Policy Dilemmas in India - The Impact of Changes in Agricultural Prices on Rural and Urban Poverty

Author: 
Sandra Polaski
Manoj Panda
A. Ganesh-Kumar
Scott McDonald
Sherman Robinson
Description: 
WP-2008-012
JEL codes: 
Abstract: 

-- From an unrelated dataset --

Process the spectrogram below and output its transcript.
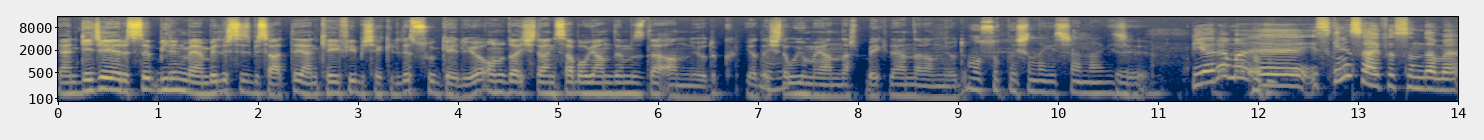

Trade policy reforms which lead to changes in world prices of agricultural commodities or domestic policies aimed at affecting agricultural prices are often seen as causing a policy dilemma: a fall in agricultural prices benefits poor urban consumers but hurts poor rural producers, while a rise yields the converse. Poor countries have argued that they need to be able to use import protection and/or price support policies to protect themselves against volatility in world agricultural prices in order to dampen these effects. In this paper, we explore this dilemma in a CGE model of India that uses a new social accounting matrix (SAM) developed at the Indira Ghandi Institute of Development Research (IGIDR) in Mumbai. The SAM includes extensive disaggregation of agricultural activities, commodity markets, labor markets, and rural and urban households. This SAM includes 115 commodities, 48 labor types and 352 types of households, (classified by social group, income class, region, and urban/rural). The CGE model based on this SAM can be used to explore the linkages between changes in world prices of agriculture and the incomes of poor rural and urban households, capturing rural-urban linkages in both commodity and factor markets. The results indicate that the inclusion of linkages between rural and urban labor markets is necessary to fully explore, and potentially eliminate, the dilemma. A fall in agricultural prices hurts agricultural producers, lowers wages and/or employment of rural labor, and in some cases spills over into urban labor markets, depressing wages and incomes of poor urban households as well. In these cases both rural and urban poverty increases. The paper explores the strength of these commodity and factor market linkages, and the potential spillover effects of policies affecting agricultural prices.